── Available data ──

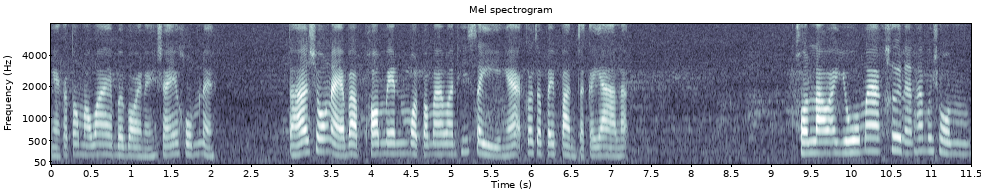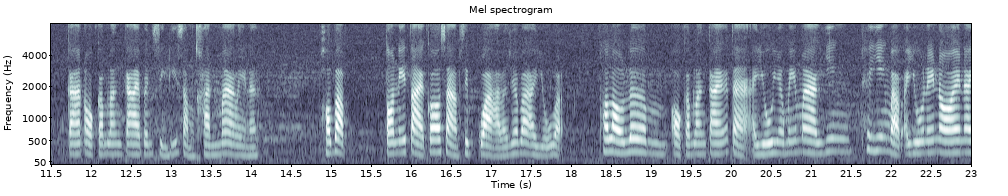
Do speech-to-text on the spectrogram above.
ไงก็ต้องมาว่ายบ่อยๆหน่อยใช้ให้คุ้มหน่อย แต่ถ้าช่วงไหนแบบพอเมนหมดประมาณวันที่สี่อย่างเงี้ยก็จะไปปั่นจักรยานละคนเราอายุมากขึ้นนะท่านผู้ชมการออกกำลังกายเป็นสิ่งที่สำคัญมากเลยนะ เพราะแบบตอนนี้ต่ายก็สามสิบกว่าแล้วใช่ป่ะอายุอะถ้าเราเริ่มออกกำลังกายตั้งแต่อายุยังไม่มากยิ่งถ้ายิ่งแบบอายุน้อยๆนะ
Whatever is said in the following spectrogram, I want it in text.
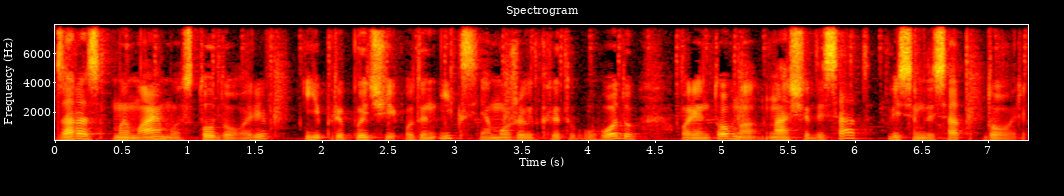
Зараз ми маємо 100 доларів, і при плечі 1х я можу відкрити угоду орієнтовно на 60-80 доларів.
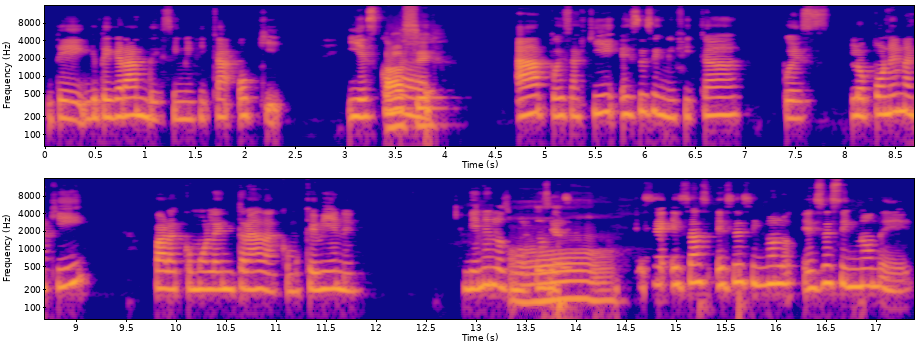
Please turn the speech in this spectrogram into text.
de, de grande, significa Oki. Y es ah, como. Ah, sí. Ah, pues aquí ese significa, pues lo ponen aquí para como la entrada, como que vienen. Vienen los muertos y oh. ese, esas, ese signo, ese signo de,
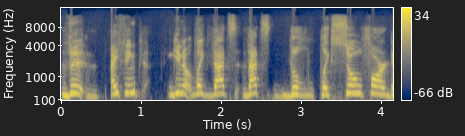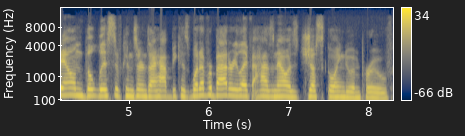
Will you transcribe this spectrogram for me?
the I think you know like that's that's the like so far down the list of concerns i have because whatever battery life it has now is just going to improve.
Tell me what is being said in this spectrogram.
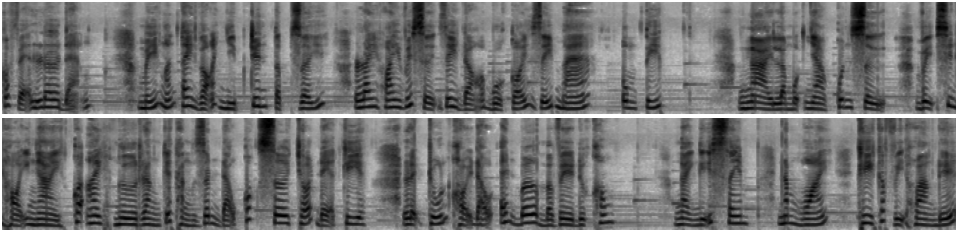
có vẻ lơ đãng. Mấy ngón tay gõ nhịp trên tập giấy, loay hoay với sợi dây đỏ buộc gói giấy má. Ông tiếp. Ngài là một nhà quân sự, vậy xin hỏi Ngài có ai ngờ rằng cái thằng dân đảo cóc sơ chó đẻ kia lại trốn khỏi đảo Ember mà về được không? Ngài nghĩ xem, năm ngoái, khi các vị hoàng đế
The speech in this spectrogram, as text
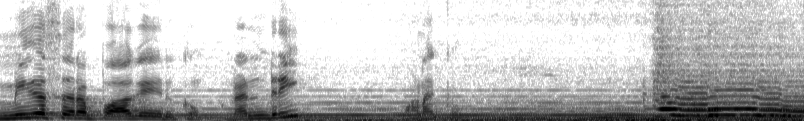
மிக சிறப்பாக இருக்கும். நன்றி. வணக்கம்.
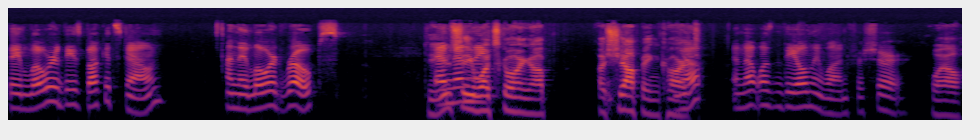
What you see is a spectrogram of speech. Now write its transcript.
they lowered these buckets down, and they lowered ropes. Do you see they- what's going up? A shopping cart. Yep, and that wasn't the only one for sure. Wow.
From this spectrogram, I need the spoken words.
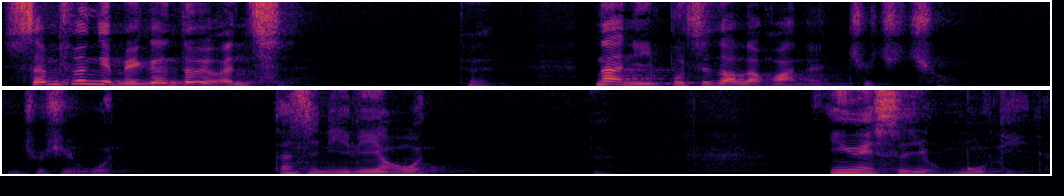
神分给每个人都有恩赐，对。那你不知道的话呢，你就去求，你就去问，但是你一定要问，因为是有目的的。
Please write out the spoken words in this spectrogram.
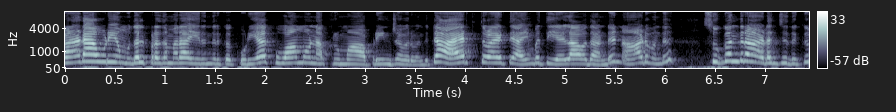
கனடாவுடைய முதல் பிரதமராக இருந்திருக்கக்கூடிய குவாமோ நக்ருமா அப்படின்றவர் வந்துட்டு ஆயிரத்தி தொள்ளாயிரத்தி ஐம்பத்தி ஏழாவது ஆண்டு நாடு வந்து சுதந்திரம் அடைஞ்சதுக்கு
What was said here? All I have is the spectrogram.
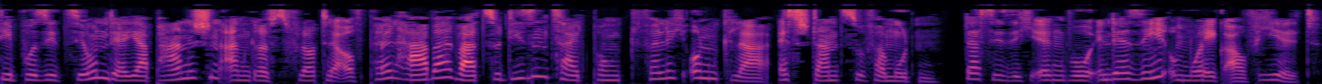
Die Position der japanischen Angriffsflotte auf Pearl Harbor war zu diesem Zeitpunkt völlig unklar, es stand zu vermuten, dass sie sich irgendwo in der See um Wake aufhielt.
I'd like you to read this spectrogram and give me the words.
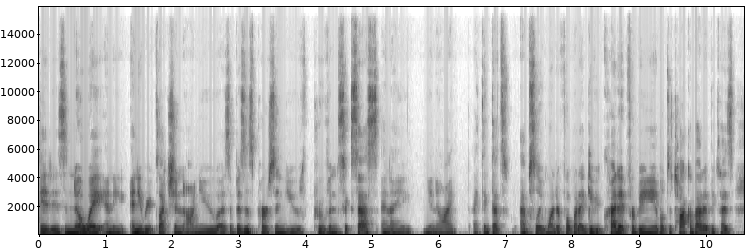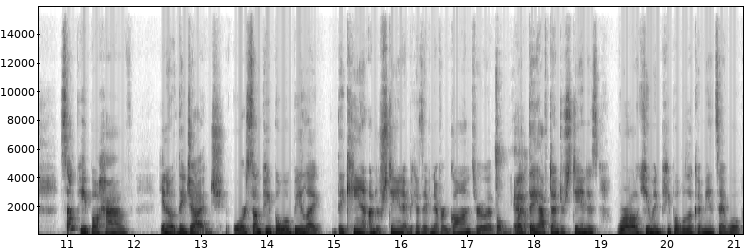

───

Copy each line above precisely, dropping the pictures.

Exercise solution -
Do speech-to-text on the spectrogram above.
ไงก็ต้องมาว่ายบ่อยๆหน่อยใช้ให้คุ้มหน่อย แต่ถ้าช่วงไหนแบบพอเมนหมดประมาณวันที่สี่อย่างเงี้ยก็จะไปปั่นจักรยานละคนเราอายุมากขึ้นนะท่านผู้ชมการออกกำลังกายเป็นสิ่งที่สำคัญมากเลยนะ เพราะแบบตอนนี้ต่ายก็สามสิบกว่าแล้วใช่ป่ะอายุอะถ้าเราเริ่มออกกำลังกายตั้งแต่อายุยังไม่มากยิ่งถ้ายิ่งแบบอายุน้อยๆนะ
Whatever is said in the following spectrogram, I want it in text.
Зараз ми маємо 100 доларів, і при плечі 1х я можу відкрити угоду орієнтовно на 60-80 доларів.
Please turn the speech in this spectrogram into text.
de, de grande, significa Oki. Y es ah, como. Ah, sí. Ah, pues aquí ese significa, pues lo ponen aquí para como la entrada, como que vienen. Vienen los muertos y oh. ese, esas, ese signo, ese signo de,
Will you transcribe this spectrogram for me?
the I think you know like that's that's the like so far down the list of concerns i have because whatever battery life it has now is just going to improve.
Tell me what is being said in this spectrogram.
có vẻ lơ đãng. Mấy ngón tay gõ nhịp trên tập giấy, loay hoay với sợi dây đỏ buộc gói giấy má. Ông tiếp. Ngài là một nhà quân sự, vậy xin hỏi Ngài có ai ngờ rằng cái thằng dân đảo cóc sơ chó đẻ kia lại trốn khỏi đảo Ember mà về được không? Ngài nghĩ xem, năm ngoái, khi các vị hoàng đế
The speech in this spectrogram, as text
மிக சிறப்பாக இருக்கும். நன்றி. வணக்கம்.
What you see is a spectrogram of speech. Now write its transcript.
they lowered these buckets down, and they lowered ropes. Do you see they- what's going up? A shopping cart. Yep, and that wasn't the only one for sure. Wow.
From this spectrogram, I need the spoken words.
神分给每个人都有恩赐，对。那你不知道的话呢，你就去求，你就去问，但是你一定要问，因为是有目的的。
Please write out the spoken words in this spectrogram.
கனடாவுடைய முதல் பிரதமராக இருந்திருக்கக்கூடிய குவாமோ நக்ருமா அப்படின்றவர் வந்துட்டு ஆயிரத்தி தொள்ளாயிரத்தி ஐம்பத்தி ஏழாவது ஆண்டு நாடு வந்து சுதந்திரம் அடைஞ்சதுக்கு
What was said here? All I have is the spectrogram.
Die Position der japanischen Angriffsflotte auf Pearl Harbor war zu diesem Zeitpunkt völlig unklar, es stand zu vermuten, dass sie sich irgendwo in der See um Wake aufhielt.
I'd like you to read this spectrogram and give me the words.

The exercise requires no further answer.